I was over the moon when I got approved for this book. It ended up being one of those digital ones you can’t use on your Kindle, so I added it to my other ebook app. Loooong, annoying story: the book was set to expire on 9/13 (and I just happened to open the book up that day, thinking maybe I’d read it). I decided to binge it in one day to finish before it expired, updated Goodreads, and made my reading plans for after work. The next time I opened the book that day, it had expired. I spent a good 30-45 minutes trying to figure out if I could redownload it and screaming at my computer. I ended up just having to go to Netgalley and redownload it onto my iPad. SIGH. ANYWAYS, all of these issues led up to me just reading the book anyways.
The story is about three girls from very different backgrounds who band together against the horrible boys in their high school. A former student was gang raped and no one believed her. Grace, Rosina, and Erin start “The Nowhere Girls” to take on the school’s sexist, lopsided views of what happened and try to make it a better place.
Storytelling & Characters
The chapters focus on the individual girls, plus a bunch of chapters called “Us.” I thought those chapters were incredibly powerful, as they focused on various girls around the town and what they were feeling. Those thoughts ranged across the entire spectrum of sexuality, personality, and everything else. There were real reactions about the Nowhere Girls from every walk of life – I thought the POV from the black female student and conservative female student to be particularly relevant and poignant.
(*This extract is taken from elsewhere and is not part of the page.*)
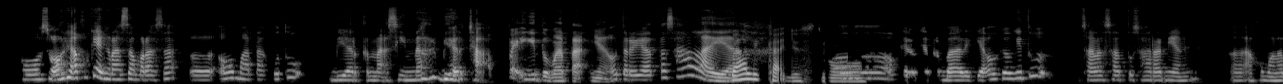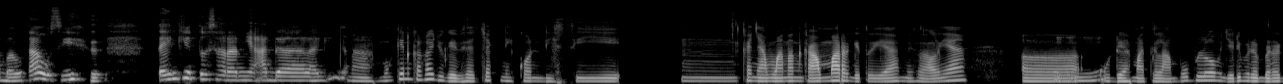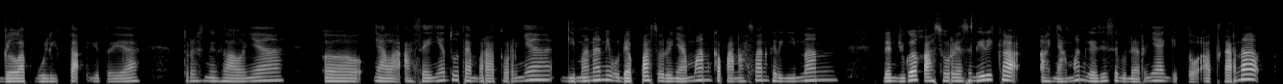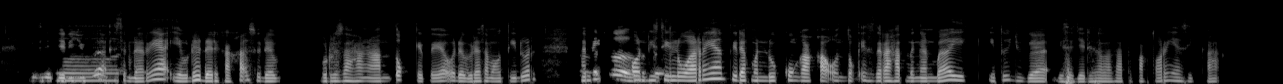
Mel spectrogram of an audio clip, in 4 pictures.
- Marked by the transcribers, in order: laughing while speaking: "sinar, biar"; tapping; chuckle; other background noise; unintelligible speech
- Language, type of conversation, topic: Indonesian, advice, Mengapa saya bangun merasa lelah meski sudah tidur cukup lama?
- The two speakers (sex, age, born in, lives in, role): female, 30-34, Indonesia, Indonesia, advisor; female, 45-49, Indonesia, Indonesia, user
Grace, Erin, and Rosina were really great main characters. They had complex backstories. It was nice to read about a chubby white girl whose mom runs a liberal church, a girl with Asperger’s and an overly supportive mom, and a Mexican lesbian whose familial obligations and expectations take over her life. It wasn’t just white feminism shoved down your throat, especially with the other perspectives included in the “Us” chapters or during the Nowhere Girls meetings.
I think every single person reading this book could find at least a couple of characters to relate to. They all talk openly about sex, rape, sexism, virginity, religion, and countless other things that shape the average high-schooler’s life. I loved the thoughts people had about “not all men” because it’s something we here time and time again. Every character brought a new voice into the discussion and shared their own feelings about what was happening.
I felt the complete range of emotions throughout reading this story. I was furious with the town of Prescott for ignoring the girls and favoring the boys the entire time. The people in leadership positions threatened them with horrible things and didn’t care about what they said. I wanted to throw my book across the room because this kind of thing happens too often today. I teared up quite a few times when the conclusion of the book came. I smiled at the friendships and sisterhood that was developed too.
This book was extremely powerful. I can’t think of too many negatives because it was extremely well-written. I loved the writing style, even though it took some getting used to for some reason. (I must have been used to first person instead of third person for the past few books I read).
Yeah, I totally got emotional at the conclusion of this story. I was really nervous that these girls would never be heard or their voices wouldn’t make a difference; my rage was going to be off the charts. I won’t spoil how it ends but I have to say, it was incredibly well-done. View Spoiler »I loved the bond the girls quickly developed with Cheyenne and how they helped her through everything. Without her, I’m not sure anything would have changed. « Hide Spoiler
If you’re looking for a powerful book involving inter-sectional feminism, a multitude of teen voices that make a difference, and just extreme WE CAN DO IT vibes, you’ve come to the right place. Everyone can find a character or perspective to relate to here. I definitely can’t speak for all the different kinds of representation here, so I would seek out some other reviews as well.